A local doctor and history buff has purchased one of five houses built by John D. Larkin. 176 Windsor Avenue barely made it onto the market before it was snapped up. The new owner plans on restoring the house, which Larkin built for his wife and children in the early 1900’s. According to Hunt realtor Adele Cloutier, “…the house was part of the family compound known as Larkland, formed when Mr. Larkin purchased the entire block of land known as Rumsey Wood, bordered by Rumsey Road, Forest and Windsor Avenues with frontage on Lincoln Parkway.”
The new owner plans on restoring the house according to its original plans, which were found in the basement. Apparently, the structure is about as sound as it gets, even to the point of being referred to as “fortress-like”. From furnaces encased in fire-proof rooms to an escape route from the basement, the plans were over thought to ensure that the family was safe, secure and lived a happy and lavish life.

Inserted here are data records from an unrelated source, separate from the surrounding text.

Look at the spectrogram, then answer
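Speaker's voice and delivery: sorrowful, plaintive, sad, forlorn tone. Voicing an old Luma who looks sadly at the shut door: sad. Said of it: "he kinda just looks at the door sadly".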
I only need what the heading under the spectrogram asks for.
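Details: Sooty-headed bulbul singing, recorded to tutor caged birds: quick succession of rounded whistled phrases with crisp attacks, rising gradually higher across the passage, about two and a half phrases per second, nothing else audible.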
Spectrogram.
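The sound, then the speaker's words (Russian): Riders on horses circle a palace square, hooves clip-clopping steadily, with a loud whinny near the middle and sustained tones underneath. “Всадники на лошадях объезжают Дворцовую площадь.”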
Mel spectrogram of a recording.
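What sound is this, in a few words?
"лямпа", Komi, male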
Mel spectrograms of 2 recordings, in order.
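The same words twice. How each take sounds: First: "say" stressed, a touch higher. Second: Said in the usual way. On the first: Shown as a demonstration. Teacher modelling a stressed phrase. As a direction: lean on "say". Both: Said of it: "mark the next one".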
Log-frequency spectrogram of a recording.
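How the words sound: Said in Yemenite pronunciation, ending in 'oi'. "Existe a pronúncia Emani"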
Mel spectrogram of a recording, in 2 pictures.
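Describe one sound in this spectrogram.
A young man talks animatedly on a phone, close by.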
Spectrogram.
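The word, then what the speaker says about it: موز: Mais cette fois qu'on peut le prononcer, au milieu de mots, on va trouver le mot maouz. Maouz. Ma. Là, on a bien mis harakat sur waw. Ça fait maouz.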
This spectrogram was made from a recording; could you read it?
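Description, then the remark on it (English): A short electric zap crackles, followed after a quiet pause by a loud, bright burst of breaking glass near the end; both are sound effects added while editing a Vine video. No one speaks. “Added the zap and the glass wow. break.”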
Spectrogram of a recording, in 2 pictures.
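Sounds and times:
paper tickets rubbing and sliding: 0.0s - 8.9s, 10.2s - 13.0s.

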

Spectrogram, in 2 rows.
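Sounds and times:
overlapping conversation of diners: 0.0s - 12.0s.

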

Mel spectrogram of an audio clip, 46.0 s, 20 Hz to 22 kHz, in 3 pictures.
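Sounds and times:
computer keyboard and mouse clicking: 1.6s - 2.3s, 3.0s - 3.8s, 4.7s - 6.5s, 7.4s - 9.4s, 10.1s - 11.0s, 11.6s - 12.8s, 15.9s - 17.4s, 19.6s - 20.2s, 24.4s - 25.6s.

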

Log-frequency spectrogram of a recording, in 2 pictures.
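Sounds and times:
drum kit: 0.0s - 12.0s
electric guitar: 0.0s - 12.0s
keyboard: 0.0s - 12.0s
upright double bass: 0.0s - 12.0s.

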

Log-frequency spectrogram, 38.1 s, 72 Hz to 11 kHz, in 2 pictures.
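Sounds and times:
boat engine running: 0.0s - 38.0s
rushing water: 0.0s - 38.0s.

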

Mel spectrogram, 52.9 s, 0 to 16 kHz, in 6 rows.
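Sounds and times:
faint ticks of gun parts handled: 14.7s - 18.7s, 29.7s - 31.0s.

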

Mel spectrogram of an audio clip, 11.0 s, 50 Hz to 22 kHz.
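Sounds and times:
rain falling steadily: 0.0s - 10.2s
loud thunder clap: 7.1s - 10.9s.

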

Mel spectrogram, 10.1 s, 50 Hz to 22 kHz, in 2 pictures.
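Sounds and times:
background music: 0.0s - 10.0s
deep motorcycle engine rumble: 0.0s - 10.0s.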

In a statement from the buyers, who envision this as their “vintage dream home,” they stated their plan is “to preserve the home’s exquisite historical detail while refreshing it, with a caring touch, for the 21st century.” They continued, “We can’t wait to embrace our role as ambassadors of this historic Buffalo residence.”
176 Windsor, designed by architect H. Osgood-Holland, was built in 1916 for Mr. Larkin’s daughter, Frances Larkin (Daisy) Esty and her husband, Harold M. Esty. The home was next owned from 1963 until 1986 by their daughter, Elberta Larkin Esty. The late William H. Zacher purchased the property from Ms. Esty in 1986. It has stayed in the Zacher family until the recent sale.
Along with the architectural plans, a number of other notable historic articles were found, including original samples of Larkin soap products, intercom system with labels of rooms in which to locate the Larkin family occupants, aerial photo of the original Larkland compound, old Jewett refrigeration/ice box system, hand-rubbed mahogany doors and other woodwork, cabinets and specially sized shelving used to store old steamer trunks, a speak-easy in the basement of the carriage house, hitching post for horses, etc.
“I’m so pleased that we were able to get immediate results for the family and even more excited that the buyers are going to restore this wonderful, historic home to perfection,” said Cloutier. “It will once again be one of the crown jewels of Buffalo real estate.”
The compound sold for $999,900.
Side note: Queenseyes was in the speakeasy when Scott Norwood missed wide right against the Giants. It was the last time that he ever visited the speakeasy – a place that he frequented when he was younger.